The input:
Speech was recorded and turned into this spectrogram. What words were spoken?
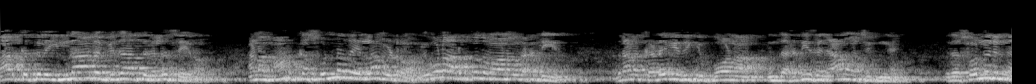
மார்க்கத்தில் இல்லாத விதாத்துகளை செய்கிறோம் ஆனால் மார்க்க சொன்னதை எல்லாம் விடுறோம். எவ்வளோ அற்புதமான ஒரு ஹதீஸ். அதனால கடை வீதிக்கு போனா இந்த ஹதீஸை ஞாபகம் வச்சுக்கோங்க. இதை சொல்லிடுங்க.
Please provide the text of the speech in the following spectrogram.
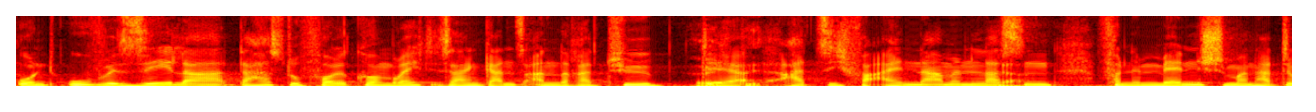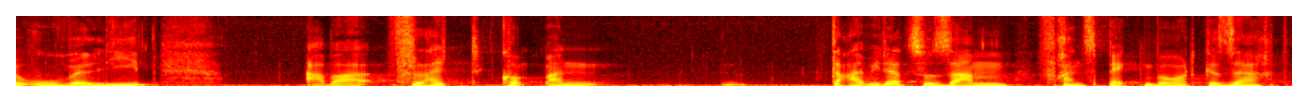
Und Uwe Seeler, da hast du vollkommen recht, ist ein ganz anderer Typ. Der Richtig. hat sich vereinnahmen lassen von den Menschen. Man hatte Uwe lieb. Aber vielleicht kommt man da wieder zusammen. Franz Beckenbauer hat gesagt,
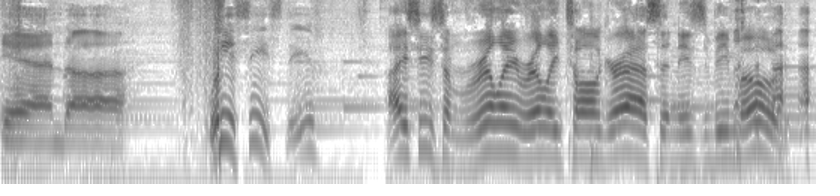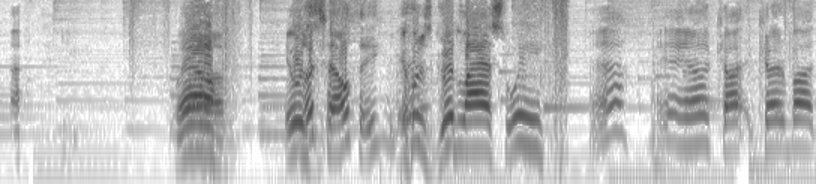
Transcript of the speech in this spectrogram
and uh, what do you see, Steve? I see some really, really tall grass that needs to be mowed. Well, Um, it was Looks healthy. it was good last week. Yeah, yeah, cut, cut about.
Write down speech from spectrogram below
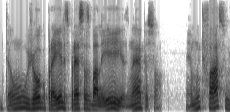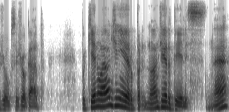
Então o jogo para eles, para essas baleias, né, pessoal, é muito fácil o jogo ser jogado, porque não é um dinheiro, não é um dinheiro deles, né?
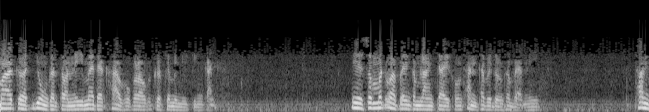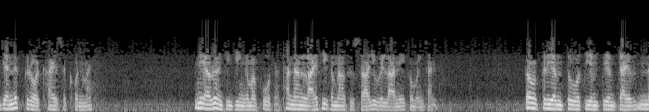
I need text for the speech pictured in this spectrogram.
มาเกิดยุ่งกันตอนนี้แม้แต่ข้าวพวกเราก็เกือบจะไม่มีกินกันนี่สมมติว่าเป็นกำลังใจของท่านถ้าไปโดนเขาแบบนี้ ท่านจะนึกโกรธใครสักคนไหมนี่เอาเรื่องจริง ๆกันมาพูดนะท่านนั้นหลายที่กำลังศึกษาอยู่เวลานี้ก็เหมือนกัน ต้องเตรียมตัวเตรียมเตรียมใจใน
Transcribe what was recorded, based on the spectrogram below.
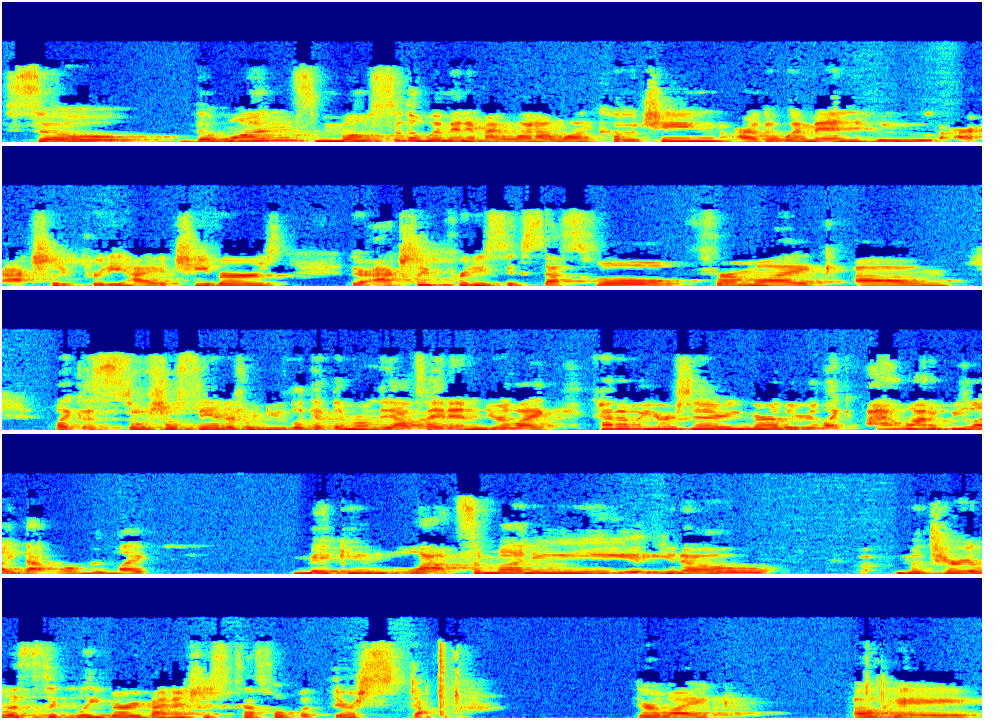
so the ones, most of the women in my one-on-one coaching are the women who are actually pretty high achievers they're actually pretty successful from like um, like a social standards. When you look at them from the outside in, you're like kind of what you were saying earlier. You're like, I want to be like that woman, like making lots of money, you know, materialistically very financially successful, but they're stuck. They're like, okay,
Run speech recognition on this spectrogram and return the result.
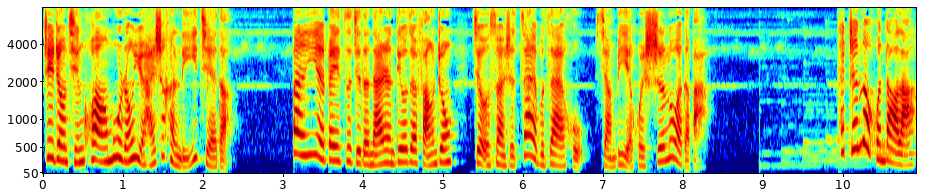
这种情况慕容羽还是很理解的。半夜被自己的男人丢在房中，就算是再不在乎，想必也会失落的吧。他真的昏倒了。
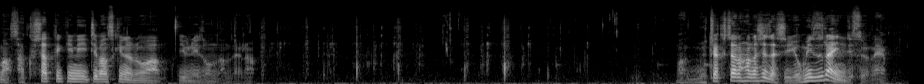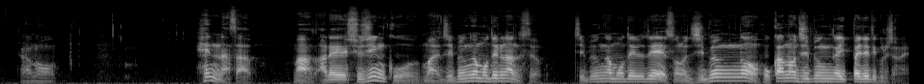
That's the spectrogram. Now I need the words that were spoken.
まあ作者的に一番好きなのはユニゾンなんだよなまあ、むちゃくちゃな話だし読みづらいんですよね。あの変なさまああれ主人公、まあ、自分がモデルなんですよ。自分がモデルでその自分の他の自分がいっぱい出てくるじゃない。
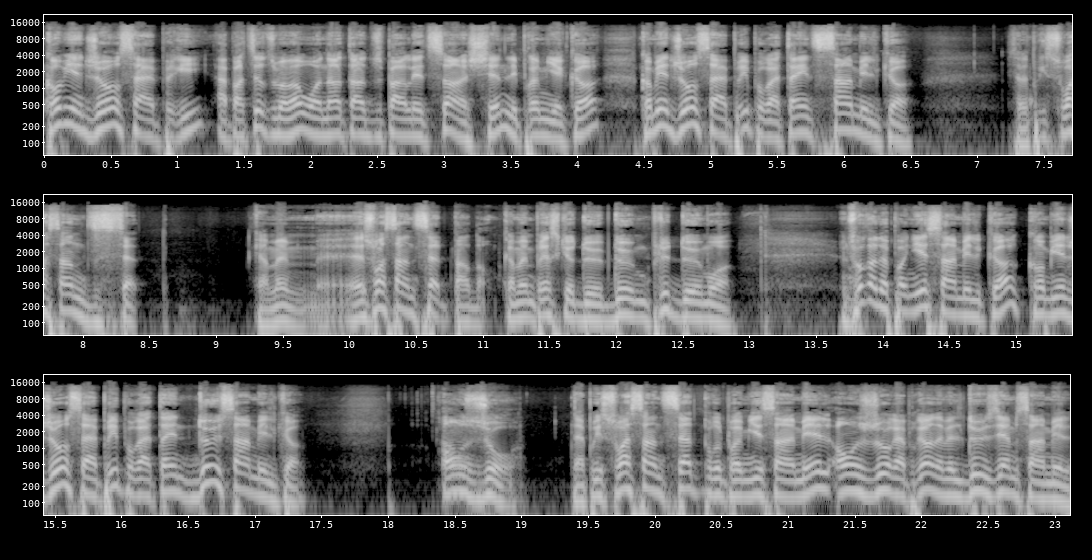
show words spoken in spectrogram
Combien de jours ça a pris, à partir du moment où on a entendu parler de ça en Chine, les premiers cas, combien de jours ça a pris pour atteindre 100 000 cas? Ça a pris 77 quand même, 67, euh, pardon, quand même presque deux, deux, plus de deux mois. Une fois qu'on a pogné 100 000 cas, combien de jours ça a pris pour atteindre 200 000 cas? 11 jours. Ça a pris 67 pour le premier 100 000. 11 jours après, on avait le deuxième 100 000.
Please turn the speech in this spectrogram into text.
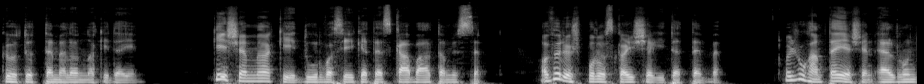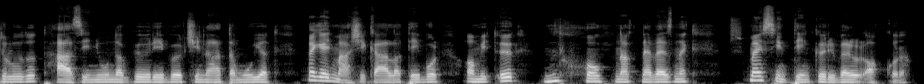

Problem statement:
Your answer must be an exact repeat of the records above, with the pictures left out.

Output of the task:
Speech was recorded and turned into this spectrogram. What words were spoken?
மார்க்கத்தில் இல்லாத விதாத்துகளை செய்கிறோம் ஆனால் மார்க்க சொன்னதை எல்லாம் விடுறோம். எவ்வளோ அற்புதமான ஒரு ஹதீஸ். அதனால கடை வீதிக்கு போனா இந்த ஹதீஸை ஞாபகம் வச்சுக்கோங்க. இதை சொல்லிடுங்க.
Please provide the text of the speech in the following spectrogram.
Und Uwe Seeler, da hast du vollkommen recht, ist ein ganz anderer Typ. Der Richtig. hat sich vereinnahmen lassen von den Menschen. Man hatte Uwe lieb. Aber vielleicht kommt man da wieder zusammen. Franz Beckenbauer hat gesagt,
Transcript of the speech in this spectrogram
and uh, what do you see, Steve? I see some really, really tall grass that needs to be mowed. Well, Um, it was Looks healthy. it was good last week. Yeah, yeah, cut, cut about.
Write down speech from spectrogram below
Então o jogo para eles, para essas baleias, né, pessoal, é muito fácil o jogo ser jogado, porque não é um dinheiro, não é um dinheiro deles, né?
I need text for the speech pictured in this spectrogram.
มาเกิดยุ่งกันตอนนี้แม้แต่ข้าวพวกเราก็เกือบจะไม่มีกินกันนี่สมมติว่าเป็นกำลังใจของท่านถ้าไปโดนเขาแบบนี้ ท่านจะนึกโกรธใครสักคนไหมนี่เอาเรื่องจริง ๆกันมาพูดนะท่านนั้นหลายที่กำลังศึกษาอยู่เวลานี้ก็เหมือนกัน ต้องเตรียมตัวเตรียมเตรียมใจใน
Transcribe what was recorded, based on the spectrogram below.
so the ones, most of the women in my one-on-one coaching are the women who are actually pretty high achievers they're actually pretty successful from like um, like a social standards. When you look at them from the outside in, you're like kind of what you were saying earlier. You're like, I want to be like that woman, like making lots of money, you know, materialistically very financially successful, but they're stuck. They're like, okay,
Run speech recognition on this spectrogram and return the result.
这种情况慕容羽还是很理解的。半夜被自己的男人丢在房中，就算是再不在乎，想必也会失落的吧。他真的昏倒了。
That's the spectrogram. Now I need the words that were spoken.
まあ作者的に一番好きなのはユニゾンなんだよなまあ、むちゃくちゃな話だし読みづらいんですよね。あの変なさまああれ主人公、まあ、自分がモデルなんですよ。自分がモデルでその自分の他の自分がいっぱい出てくるじゃない。
show words spoken in spectrogram
Combien de jours ça a pris, à partir du moment où on a entendu parler de ça en Chine, les premiers cas, combien de jours ça a pris pour atteindre 100 000 cas? Ça a pris 77 quand même, 67, euh, pardon, quand même presque deux, deux, plus de deux mois. Une fois qu'on a pogné 100 000 cas, combien de jours ça a pris pour atteindre 200 000 cas? 11 jours. Ça a pris 67 pour le premier 100 000. 11 jours après, on avait le deuxième 100 000.
Please turn the speech in this spectrogram into text.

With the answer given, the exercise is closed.